Yes, yes, you said that before. But you know thatŽs not what I meant. I meant that they are different from us Germans. For example, Americans like lots of small talk before getting down to business, and they all use first names all the time.

Careful with those generalisations: "Americans like ..."; "They all ...". DoesnŽt seem as though you really took in my last point at all. Also, may I point out that the term "Americans" covers everyone from Canada to Chile. But letŽs not split hairs: I assume you are talking about people from the United States. We usually refer to them simply as Americans.

OK, smartarse, so do US Americans like small talk or do they not?

You mean "smartass" in American English. Well, yes, in general it is normal to take time to make small talk before getting down to business. But how long this should be will vary from situation to situation. There is no substitute for being sensitive to your business partner. And donŽt forget the most important saying in American business life ?

Time is money?

Indeed. WeŽre making progress at last. American businesspeople tend - and thatŽs a word you should add to your vocabulary immediately if you are going to talk about cultural differences - to be result-focussed, goal-oriented. And this tends to mean getting to the point as soon as possible, taking decisions, and moving on to the next issue. This is summed up nicely by the Nike slogan: Just do it!

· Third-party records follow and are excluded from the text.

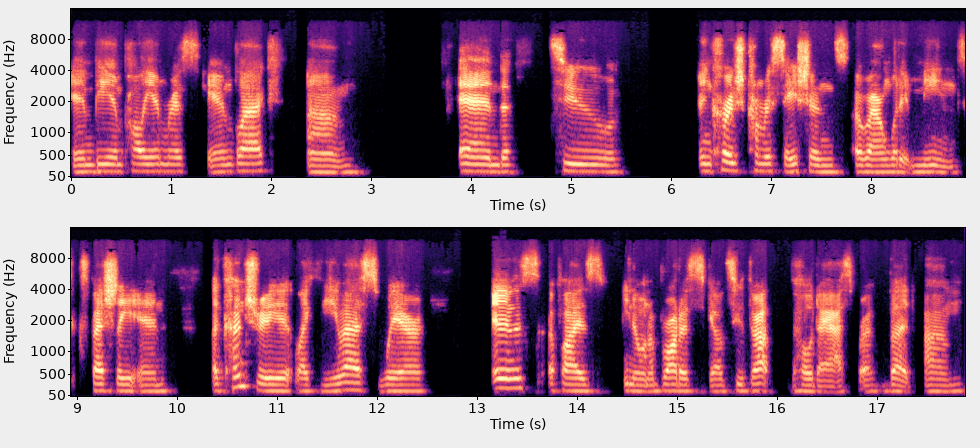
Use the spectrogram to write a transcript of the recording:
in being polyamorous and Black, um, and to encourage conversations around what it means, especially in a country like the US, where, and this applies, you know, on a broader scale too throughout the whole diaspora, but um,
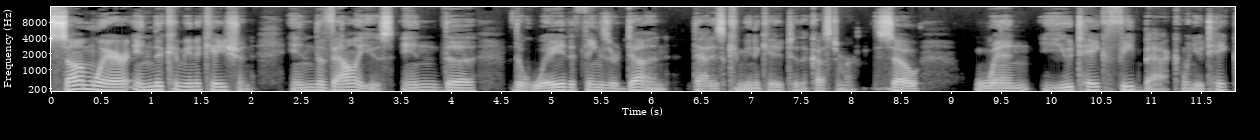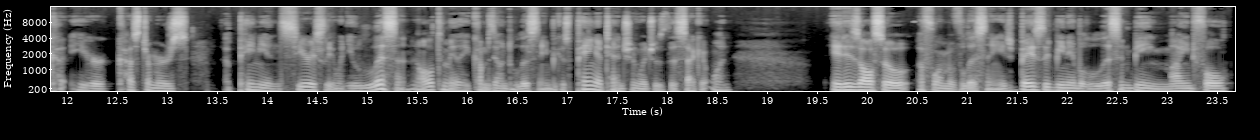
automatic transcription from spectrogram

How does that fit in with taking time for small talk?

Small talk is about creating relationships and developing trust. From this basis, deals can be done quickly and efficiently. Some experts argue that Americans tend to put a lot of emphasis on social recognition: if youŽre liked, youŽre successful; and if youŽre successful, youŽre liked. This may also explain why Americans like to give positive feedback at work.

Yes, I have noticed that. Now what about the issue of using first names, Dr. McMaster?

Oh, please call me Ian. You see, itŽs really not that difficult. If you start by using your business partnerŽs family name, he or she will probably suggest that you use first names. But remember: first names are not the same as "Du". You have not suddenly become best friends - not even if your business partners invite you to their homes or offer to lend you their cars, which you surely would not do to anyone except your closest friends.

I often have the feeling that Americans work in a rather chaotic manner, with lots of brainstorming and trial and error, rather than having detailed, structured plans.

And Americans tend to see Germans as over-bureaucratic, inflexible, obsessed with details, over-critical and not good at working as a team. CŽest la vie. Deal with it!

But how? Should I adapt by becoming more American?

Careful! There is a danger of "reverse inadaptation": you start behaving like your idea of the "typical" American and your American colleagues like their idea of the "typical" German. This would be like you wearing a ten-gallon hat and an American wearing Lederhosen. You both look and feel ridiculous. A better approach is to become more aware of differences in business styles and to react more sensitively to them.

Very helpful. IsnŽt there a good book?

Yes, an excellent one: "Geschäftlich in den USA", by Günter Stahl et al. (Überreuter, 18,90 Euro). It contains lots of fascinating cases of misunderstandings that have been analysed by American and German managers.

Hey, thanks. YouŽre welcome.

Have a nice day, now!
Dieser Artikel ist erschienen am 18.03.2002